Data shown
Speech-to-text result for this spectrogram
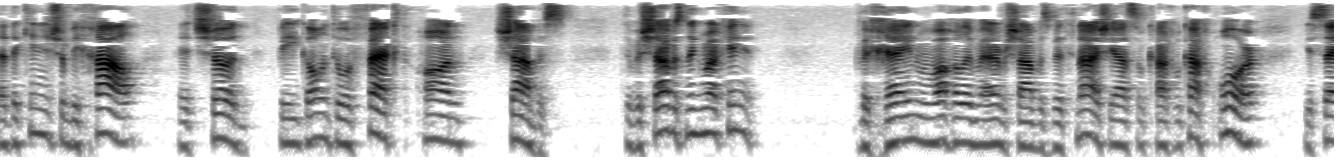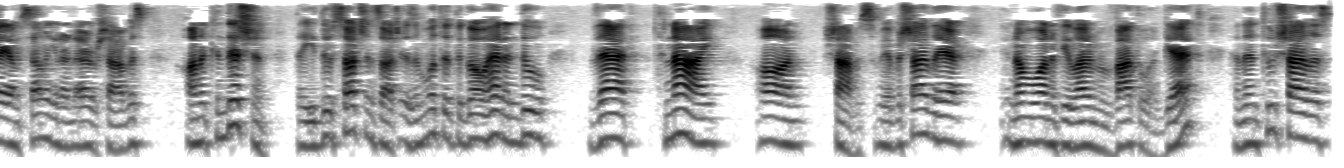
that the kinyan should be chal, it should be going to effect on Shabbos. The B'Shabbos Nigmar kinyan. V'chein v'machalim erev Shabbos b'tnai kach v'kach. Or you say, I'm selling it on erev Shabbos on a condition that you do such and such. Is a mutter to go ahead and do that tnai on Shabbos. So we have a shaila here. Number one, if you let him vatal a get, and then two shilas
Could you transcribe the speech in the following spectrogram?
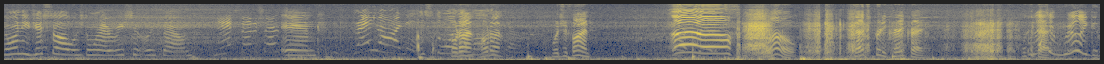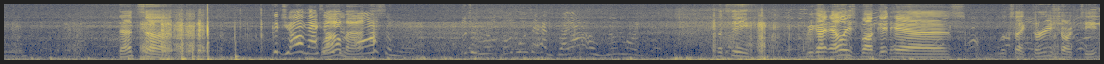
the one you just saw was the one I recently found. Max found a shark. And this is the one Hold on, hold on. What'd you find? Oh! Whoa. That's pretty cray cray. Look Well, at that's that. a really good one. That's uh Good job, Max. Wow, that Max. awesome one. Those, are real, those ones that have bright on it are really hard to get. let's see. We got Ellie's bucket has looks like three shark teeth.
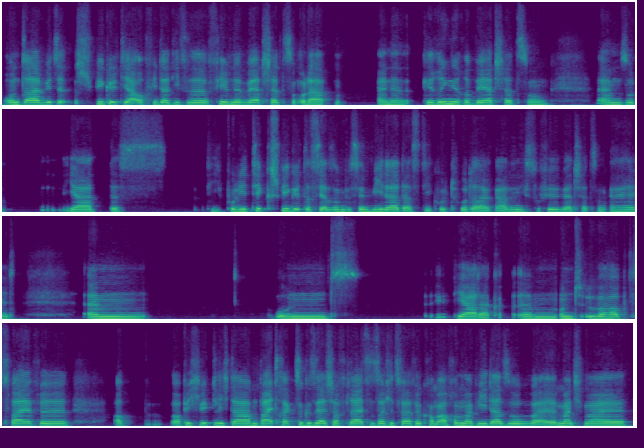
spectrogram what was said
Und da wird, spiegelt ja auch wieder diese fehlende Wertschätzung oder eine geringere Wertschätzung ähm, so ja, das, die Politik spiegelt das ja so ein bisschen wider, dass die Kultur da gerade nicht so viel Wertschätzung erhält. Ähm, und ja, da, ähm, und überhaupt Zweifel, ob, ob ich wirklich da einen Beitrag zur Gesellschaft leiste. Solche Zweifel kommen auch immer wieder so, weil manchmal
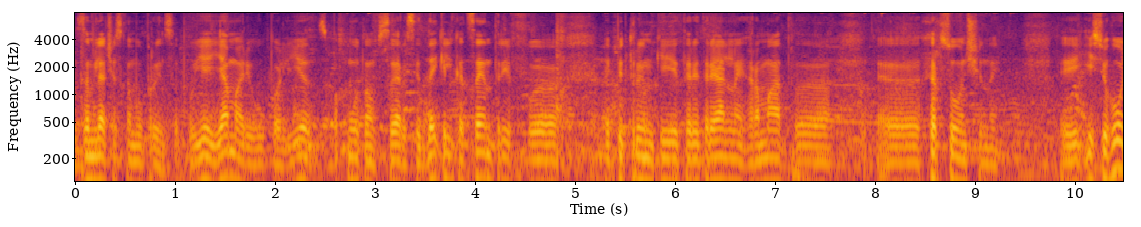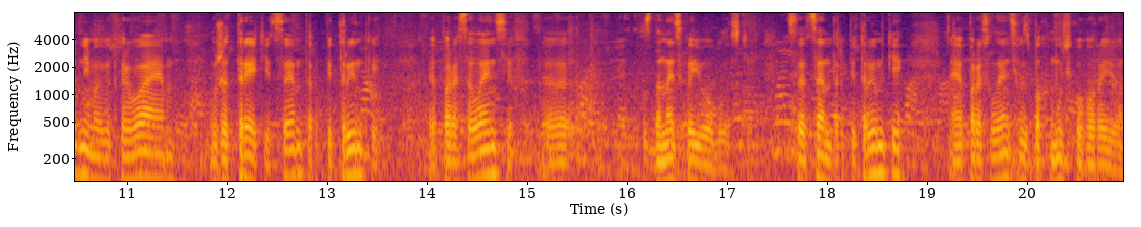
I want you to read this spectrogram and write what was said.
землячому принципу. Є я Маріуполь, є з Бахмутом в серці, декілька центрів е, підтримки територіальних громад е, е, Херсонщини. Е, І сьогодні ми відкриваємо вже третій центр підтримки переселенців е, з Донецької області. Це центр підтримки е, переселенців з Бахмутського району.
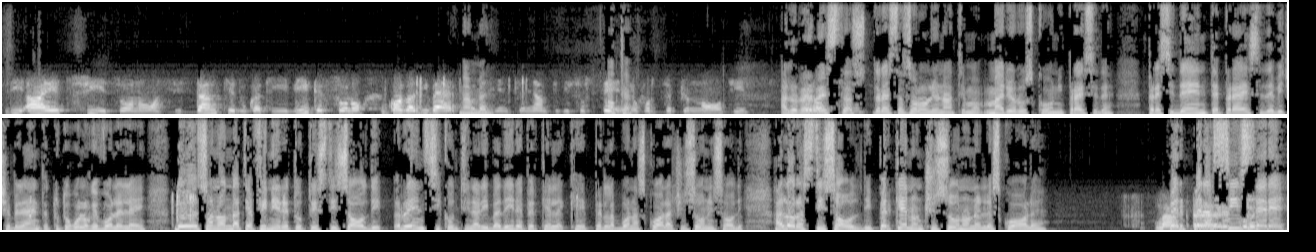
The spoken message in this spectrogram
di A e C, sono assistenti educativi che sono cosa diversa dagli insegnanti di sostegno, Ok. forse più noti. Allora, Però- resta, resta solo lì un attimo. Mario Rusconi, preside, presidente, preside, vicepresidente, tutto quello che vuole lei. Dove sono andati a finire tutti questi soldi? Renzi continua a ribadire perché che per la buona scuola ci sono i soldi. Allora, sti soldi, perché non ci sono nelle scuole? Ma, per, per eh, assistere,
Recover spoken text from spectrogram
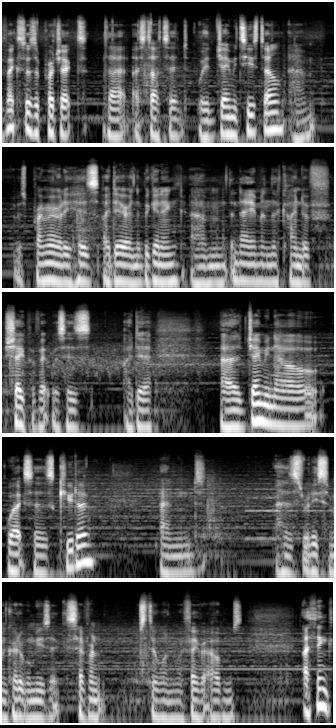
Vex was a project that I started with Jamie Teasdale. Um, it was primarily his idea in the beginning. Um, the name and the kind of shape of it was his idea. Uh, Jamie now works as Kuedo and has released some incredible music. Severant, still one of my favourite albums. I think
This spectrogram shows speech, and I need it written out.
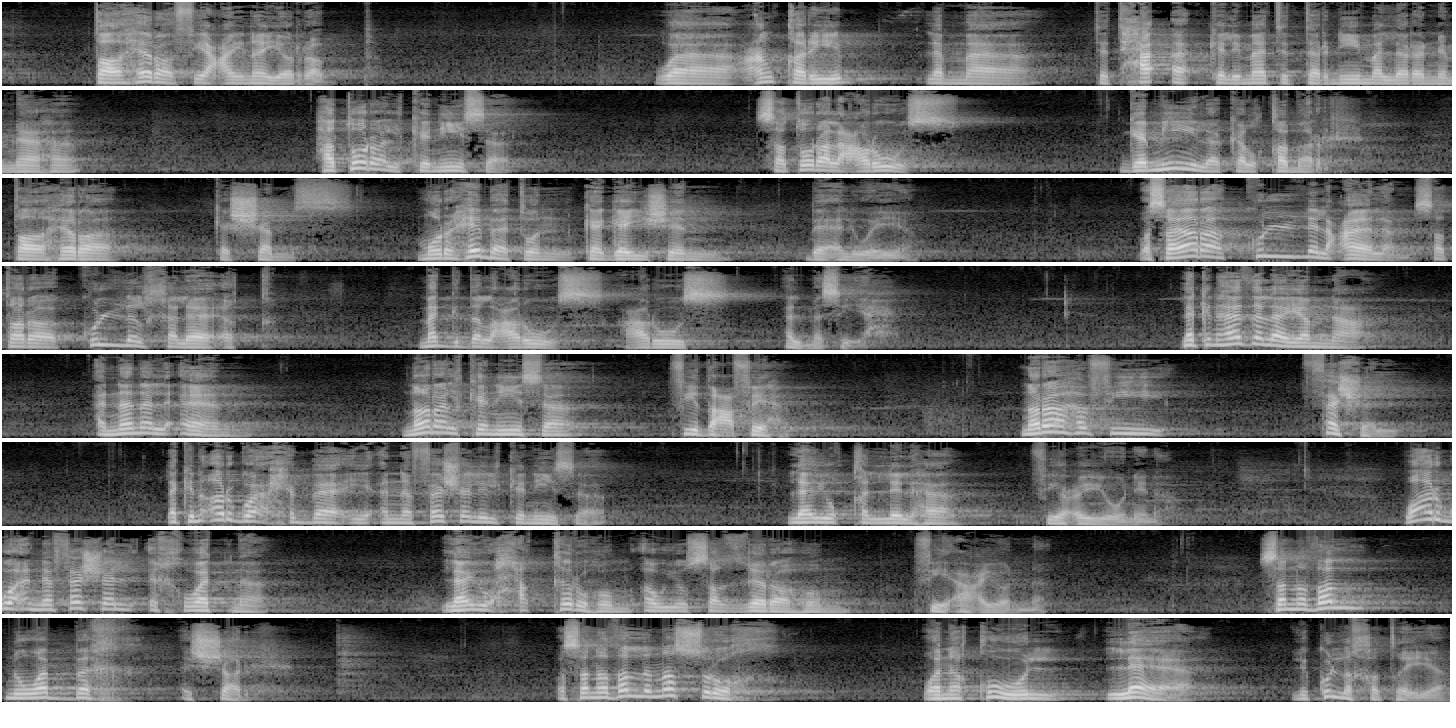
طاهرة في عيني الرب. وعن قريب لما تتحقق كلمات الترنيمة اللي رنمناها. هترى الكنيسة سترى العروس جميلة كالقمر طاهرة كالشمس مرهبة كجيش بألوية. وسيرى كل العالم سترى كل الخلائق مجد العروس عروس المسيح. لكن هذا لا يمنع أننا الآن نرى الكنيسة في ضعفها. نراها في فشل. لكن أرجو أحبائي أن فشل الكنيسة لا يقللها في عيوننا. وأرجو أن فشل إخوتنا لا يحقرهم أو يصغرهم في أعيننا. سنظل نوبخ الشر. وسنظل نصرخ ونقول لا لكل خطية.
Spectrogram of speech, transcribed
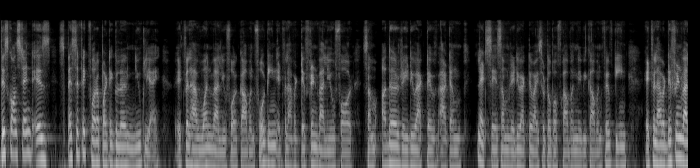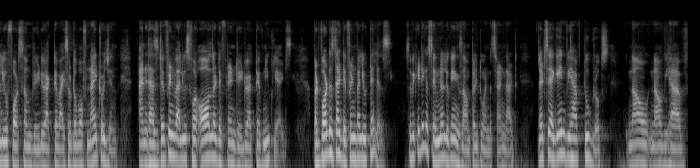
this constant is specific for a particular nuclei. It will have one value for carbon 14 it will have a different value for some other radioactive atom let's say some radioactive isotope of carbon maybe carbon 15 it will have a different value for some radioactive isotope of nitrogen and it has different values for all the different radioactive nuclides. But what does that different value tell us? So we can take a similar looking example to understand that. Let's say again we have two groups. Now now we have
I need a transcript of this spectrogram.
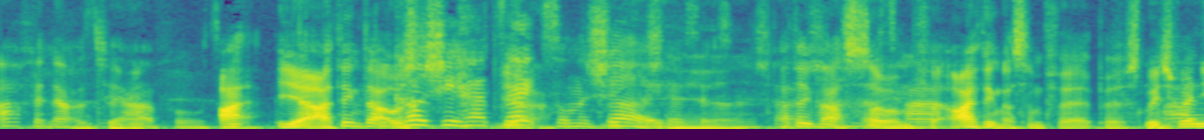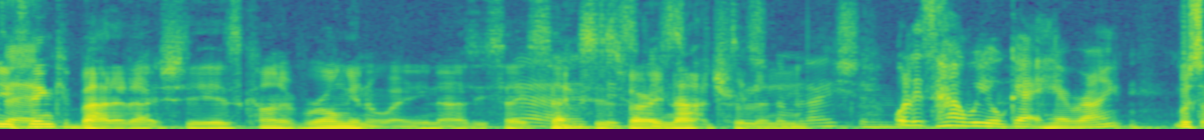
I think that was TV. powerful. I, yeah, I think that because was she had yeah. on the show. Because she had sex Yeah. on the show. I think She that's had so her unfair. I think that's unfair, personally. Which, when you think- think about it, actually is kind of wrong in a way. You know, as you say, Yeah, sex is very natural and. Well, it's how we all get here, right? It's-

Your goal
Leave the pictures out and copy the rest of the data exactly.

Exercise answer
Speech-to-text result for this spectrogram
that the kinyan should be chal, it should be going to effect on Shabbos. The B'Shabbos Nigmar kinyan. V'chein v'machalim erev Shabbos b'tnai kach v'kach. Or you say, I'm selling it on erev Shabbos on a condition that you do such and such. Is a mutter to go ahead and do that tnai on Shabbos. So we have a shaila here. Number one, if you let him vatal a get, and then two shilas
Could you transcribe the speech in the following spectrogram?
the one you just saw was the one I recently found. Max found a shark. And this is the one Hold on, hold on. What'd you find? Oh! Whoa. That's pretty cray cray. Look Well, at that's that. a really good one. That's uh Good job, Max. Wow, that Max. awesome one. Those, are real, those ones that have bright on it are really hard to get. let's see. We got Ellie's bucket has looks like three shark teeth.
spectrogram what was said
Und da wird, spiegelt ja auch wieder diese fehlende Wertschätzung oder eine geringere Wertschätzung ähm, so ja, das, die Politik spiegelt das ja so ein bisschen wider, dass die Kultur da gerade nicht so viel Wertschätzung erhält. Ähm, und ja, da, ähm, und überhaupt Zweifel, ob, ob ich wirklich da einen Beitrag zur Gesellschaft leiste. Solche Zweifel kommen auch immer wieder so, weil manchmal
I want you to read this spectrogram and write what was said.
землячому принципу. Є я Маріуполь, є з Бахмутом в серці, декілька центрів е, підтримки територіальних громад е, е, Херсонщини. Е, І сьогодні ми відкриваємо вже третій центр підтримки переселенців е, з Донецької області. Це центр підтримки е, переселенців з Бахмутського району.
The spoken message in this spectrogram
di A e C, sono assistenti educativi che sono cosa diversa dagli insegnanti di sostegno, Ok. forse più noti. Allora, Però- resta, resta solo lì un attimo. Mario Rusconi, preside, presidente, preside, vicepresidente, tutto quello che vuole lei. Dove sono andati a finire tutti questi soldi? Renzi continua a ribadire perché che per la buona scuola ci sono i soldi. Allora, sti soldi, perché non ci sono nelle scuole? Ma, per, per eh, assistere,
Recover spoken text from spectrogram
Vex was a project that I started with Jamie Teasdale. Um, it was primarily his idea in the beginning. Um, the name and the kind of shape of it was his idea. Uh, Jamie now works as Kuedo and has released some incredible music. Severant, still one of my favourite albums. I think
This spectrogram shows speech, and I need it written out.
طاهرة في عيني الرب. وعن قريب لما تتحقق كلمات الترنيمة اللي رنمناها. هترى الكنيسة سترى العروس جميلة كالقمر طاهرة كالشمس مرهبة كجيش بألوية. وسيرى كل العالم سترى كل الخلائق مجد العروس عروس المسيح. لكن هذا لا يمنع أننا الآن نرى الكنيسة في ضعفها. نراها في فشل. لكن أرجو أحبائي أن فشل الكنيسة لا يقللها في عيوننا. وأرجو أن فشل إخوتنا لا يحقرهم أو يصغرهم في أعيننا. سنظل نوبخ الشر. وسنظل نصرخ ونقول لا لكل خطية.
Spectrogram of speech, transcribed
this constant is specific for a particular nuclei. It will have one value for carbon 14 it will have a different value for some other radioactive atom let's say some radioactive isotope of carbon maybe carbon 15 it will have a different value for some radioactive isotope of nitrogen and it has different values for all the different radioactive nuclides. But what does that different value tell us? So we can take a similar looking example to understand that. Let's say again we have two groups. Now now we have
I need a transcript of this spectrogram.
I think that was TV. powerful. I, yeah, I think that because was she had yeah. on the show. Because she had sex Yeah. on the show. I think She that's had so her unfair. I think that's unfair, personally. Which, when you think- think about it, actually is kind of wrong in a way. You know, as you say, Yeah, sex is very natural and. Well, it's how we all get here, right? It's-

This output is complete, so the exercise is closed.